Early identification of children at high risk of diarrhoea-associated dehydration would be of great value to health care workers in developing countries. To identify prognostic factors for life-threatening dehydration, we carried out a case-control study among under-2-year-olds in Porto Alegre, Brazil. Cases were 192 children admitted to hospital with moderate or severe dehydration, while controls were children matched to controls by neighbourhood and age, who experienced nondehydrating diarrhoea in the week preceding the interview. The following variables were significantly associated with an increased risk of dehydration, after adjustment for age and other confounding variables: absence of the father from the home; low paternal education level; young age; maternal age 25-29 years or less than 20 years; mother of mixed race; high birth order; short birth interval; low birth weight; stunting, underweight and wasting; lack of breast-feeding; presence of other under-5-year-olds in the home; families with 4-5 members; lack of antenatal care; less than three doses of diphtheria-pertussis-tetanus or poliomyelitis vaccine; previous admission to hospital; use of medicines during the fortnight prior to the episode; and living in an unclean home. The associations were particularly strong (P less than 0.001) for the child's age, birth weight and other anthropometric indicators, birth interval, and feeding mode. In terms of their sensitivity and specificity, however, these prognostic factors were not as effective as early signs and symptoms for predicting the outcome of the episode.
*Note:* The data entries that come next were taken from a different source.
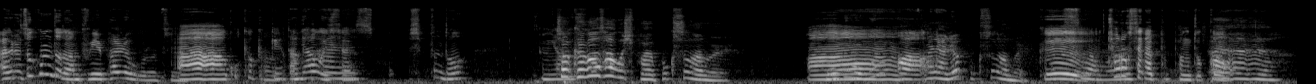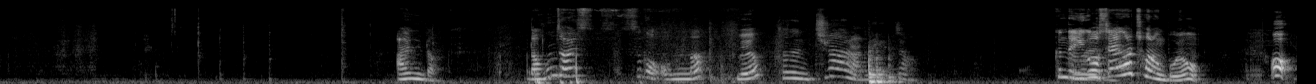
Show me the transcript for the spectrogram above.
아 그리고 조금 더난 V앱 하려고 그러지. 아, 아, 오케이, 오케이, 오케이. 어, 언니 하고 한 있어요. 10분 더? 저 그거 사고 싶어요 복숭아물. 아? 아 아니 아니요 복숭아물. 그 복숭아물. 초록색깔 병 뚜껑. 에, 에, 에. 아니다. 나 혼자 할 수- 수가 없나? 왜요? 저는 출연하면 안 되겠죠? 근데 이거 생얼처럼 보여. 어,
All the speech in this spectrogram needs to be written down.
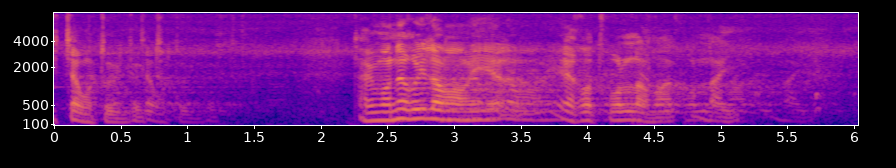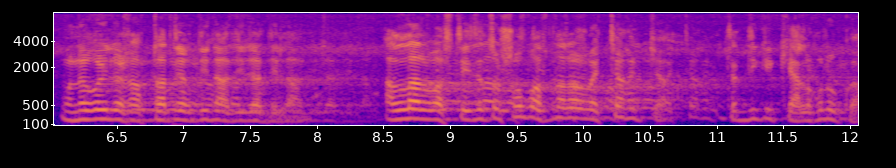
ইচ্ছা মতো আমি মনে করিলাম আমি একত পড়লাম আর নাই। মনে করিল সপ্তাহে একদিন আজিরা দিলাম। আল্লাহর বাস্তে এটা তো সব আপনারা বাচ্চা কাচ্চা। তার দিকে খেয়াল করো কা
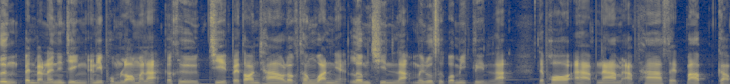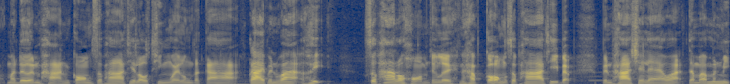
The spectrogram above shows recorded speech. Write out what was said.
ซึ่งเป็นแบบนั้นจริงๆ อันนี้ผมลองมาละก็คือฉีดไปตอนเช้าแล้วทั้งวันเนี่ยเริ่มชินละไม่รู้สึกว่ามีกลิ่นละ แต่พออาบน้ำอาบท่าเสร็จปั๊บกลับมาเดินผ่านกองเสื้อผ้าที่เราทิ้งไว้ลงตะกร้า กลายเป็นว่าเฮ้ยเสื้อผ้าเราหอมจังเลยนะครับกองเสื้อผ้าที่แบบเป็นผ้าใช่แล้วอะแต่ว่ามันมี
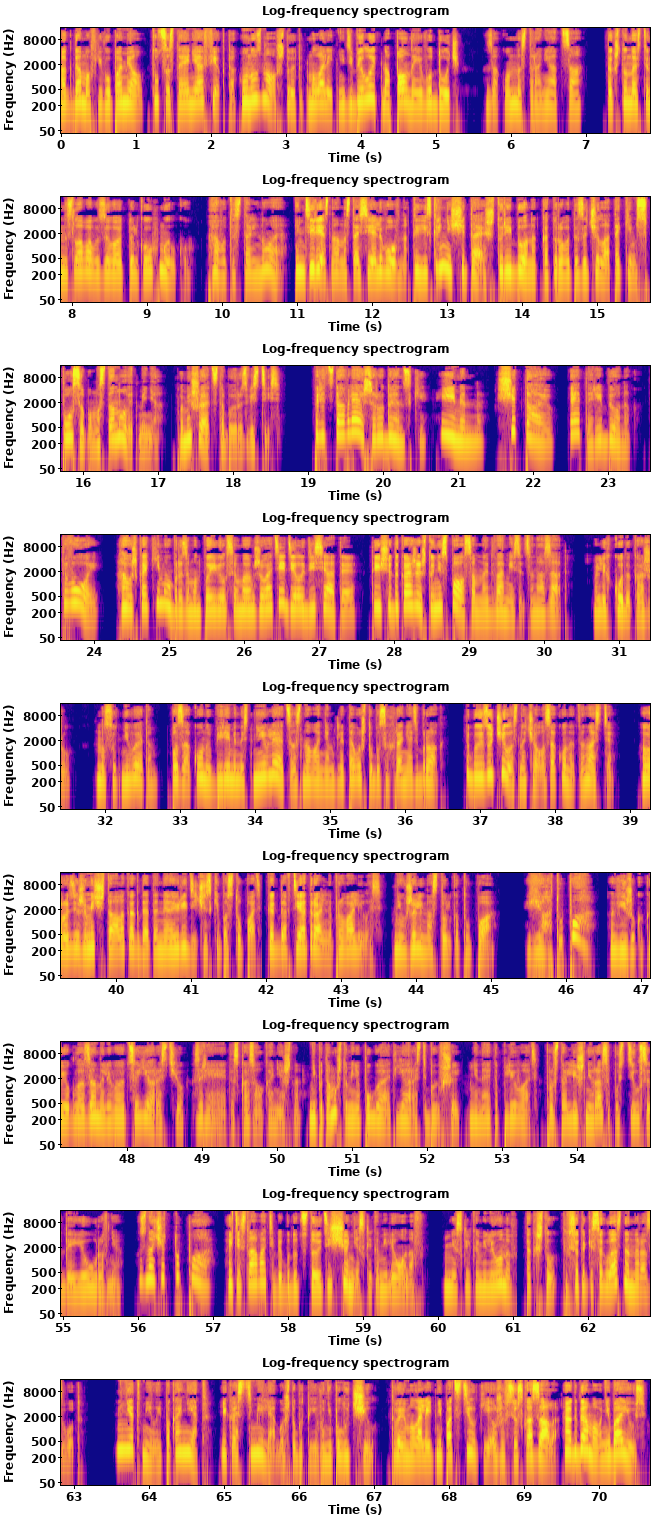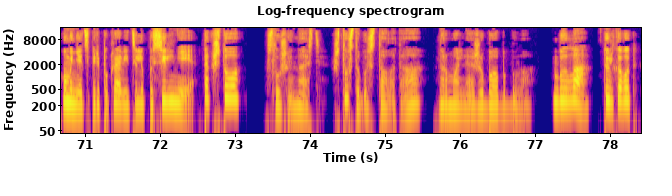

PIP: During the primary diarrhea season (December 1987-April 1988) in metropolitan Porto Alegre in southern Brazil, researchers compared 192 children aged less than 2 years who were admitted to a hospital with moderate or severe dehydration with 192 neighborhood- and age-matched controls who had a diarrhea episode without dehydration during the seven days before the interview. They aimed to identify factors predicting life-threatening dehydration. When the researchers controlled for age and other confounding variables, the following factors were significantly related to an increased risk of dehydration: no father in the household, low paternal education level, young age, maternal age 25-29 years or less than 20 years, mixed race mother, high birth order, short birth interval, low birth weight, stunting, underweight and wasting, non-breast milk, children aged less than 5 in the household, family size of 4-5, no prenatal care, less than three doses of diphtheria-pertussis-tetanus or poliomyelitis vaccine, previous admission to a hospital, use of medicines during the two weeks before the diarrhea episode, and living in an unsanitary household. The strongest factors associated with an increased risk of dehydration (p 0.001) included young age, low birth weight and malnutrition, short birth interval, and non-breast milk. These factors were not as effective at predicting an increased risk of dehydration as early signs and symptoms. Specifically, their sensitivities were lower than those of early signs and symptoms. Notwithstanding, these findings support current efforts towards promotion of breast feeding, prevention and treatment of malnutrition, and birth spacing since they contribute to the prevention of diarrhea-related dehydration.